Here is what I received for a box in the mail. The plastic wrap perfectly covered up the box with one address label (TO me) fully covering the one on the box itself (FROM me):
After going through a send-back/repair process with the 360, I was pretty familiar with what I found inside the PSP box:
The system fit very snug in between the flat layers of foam and the surrounding buffer. The one-page print-out gave rather simple instructions on how to package the system inside (and not to include any games, UMDs, memory sticks, batteries, etc.). All I had to do was toss it in and bring it to a UPS store!
Of course, since I was in no real rush to play anything, it took me yet another week to remember to stick it in the mail to Sony. Heh. Cutting it close, Mike…!
On 16 March 2009, I received an e-mail from Sony letting me know that they had sent back a “PSP – DAXTER PACK” to me, and gave me a tracking number to follow along with the shipment. Two days later, and all the way from Texas, my shiny replacement PSP had arrived. The box was exactly the same size as the original one they had sent me, and clearly labeled that it was a PSP-2000 (which is what I had sent them):
The contents of this box were slightly more interesting than that original box, though:
I fully expected to just see a PSP sitting in there, so I was surprised to see a nice little soft slipcase for the system.

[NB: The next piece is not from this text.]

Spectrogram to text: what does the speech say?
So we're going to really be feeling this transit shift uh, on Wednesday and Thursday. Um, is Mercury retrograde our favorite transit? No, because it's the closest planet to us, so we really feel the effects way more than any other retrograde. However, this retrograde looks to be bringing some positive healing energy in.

In addition to the slipcase, there was also a white strap and a cleaning cloth. I really had no use for those other two, but I was still pretty happy about the slipcase. I had purchased a hard plastic container to keep the system in for traveling and general protection, but this soft cover was pretty nice. The PSP itself was somewhat of a hoot:
Yep, that’s a PSP in a zip-lock bag, just hanging out. There was a new screen protector over top the system, but the bag was just a riot to me for some reason. After taking the system out to examine it, I could tell it was a complete replacement rather than just a repair. I had a slight knick on the center/right of my screen which was not on this system, so that right there pretty much sealed it. It seemed like a brand-new system, with the only hint otherwise being the giant sticker across the back:

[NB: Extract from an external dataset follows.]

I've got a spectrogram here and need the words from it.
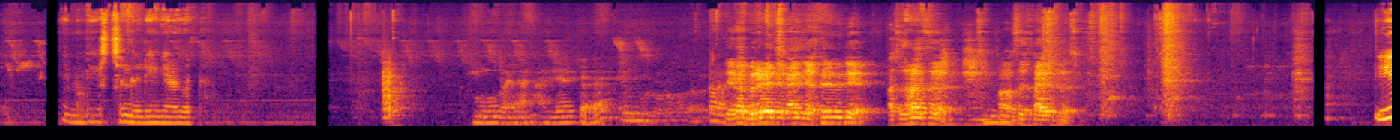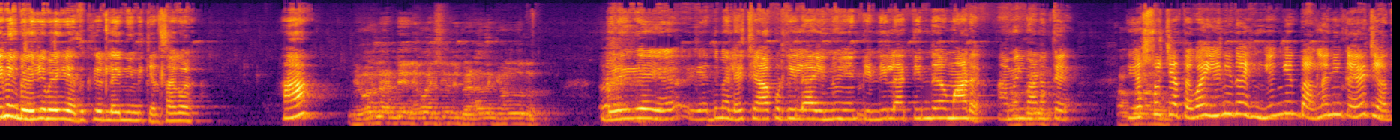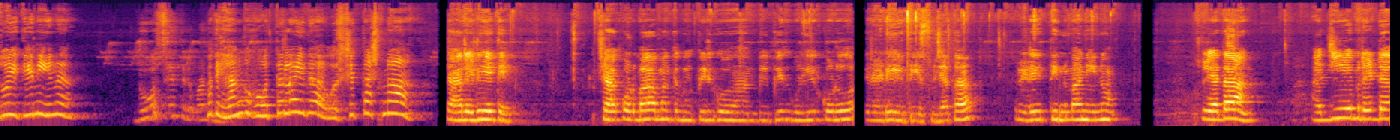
ನೋಡಿ ಎಷ್ಟು ಚಂದ ರೆಡಿ ಆಗಿ ಗೊತ್ತಾ? ಈಗ ಬಿರಿಯಾನಿ ಐತೆ ಕಾಯಿ ಜಾಸ್ತಿ ಇದೆ ಏನಿಗೆ ಬೆಳಿಗ್ಗೆ ಬೆಳಿಗ್ಗೆ ಅದಕ್ಕೆ ಇಡ್ಲಿ ನಿನ್ನ ಕೆಲಸಗಳು? ಹಾ? ನೀವಲ್ಲ ಅಂಡಿ ನೀವ ಹಸಿರಿ ಬೇಡದ ಕೇಳೋದು. ಬೆಳಿಗ್ಗೆ ಎ- ಎದ್ದ ಮೇಲೆ ಚಹಾ ಕುಡ್ದಿಲ್ಲ ಇನ್ನೂ ಏನ್ ತಿಂದಿಲ್ಲ ತಿಂದ ಮಾಡ. ಆಮೇಲೆ ಮಾಡಂತೆ. ಎಷ್ಟು ಚಾತವ ಏನಿದ? ಹಿಂಗ ಹಿಂಗೇನ್ ಬಾಗ್ಲ ನಿನ್ ಕೈಯ ಜಾದು ಐತಿ ಏನ ಮತ್ತೆ ಹೆಂಗ ಹೋತಲ್ಲ ಇದ? ವರ್ಷದ ತಕ್ಷಣ. ಚಾ ರೆಡಿ ಐತಿ. ಚಾ ಕೊಡ್ಬಾ ಮತ್ತೆ ಬಿ ಪಿ ಗುಳಿಗೆ ಕೊಡು. ರೆಡಿ ಐತಿ ಸುಜಾತ. ರೆಡಿ ತಿನ್ಬಾ ನೀನು. ಸುಜಾತ ಅಜ್ಜಿ ಬ್ರೆಡ್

So there you have it. I would say it was an exciting process, but considering how many times I forgot to send something out, I think that speaks volumes about how much I truly cared. Please do not misunderstand; the PSP is a fantastic little system with a gorgeous screen and plenty of perfectly fine games to play on it, and I really wanted to get it back so I could continue toying around with the PS3 connectivity (and one day do a “New Game +” on Crisis Core).
Had this happened to my DS, though? I would have been at the store five minutes later buying a replacement.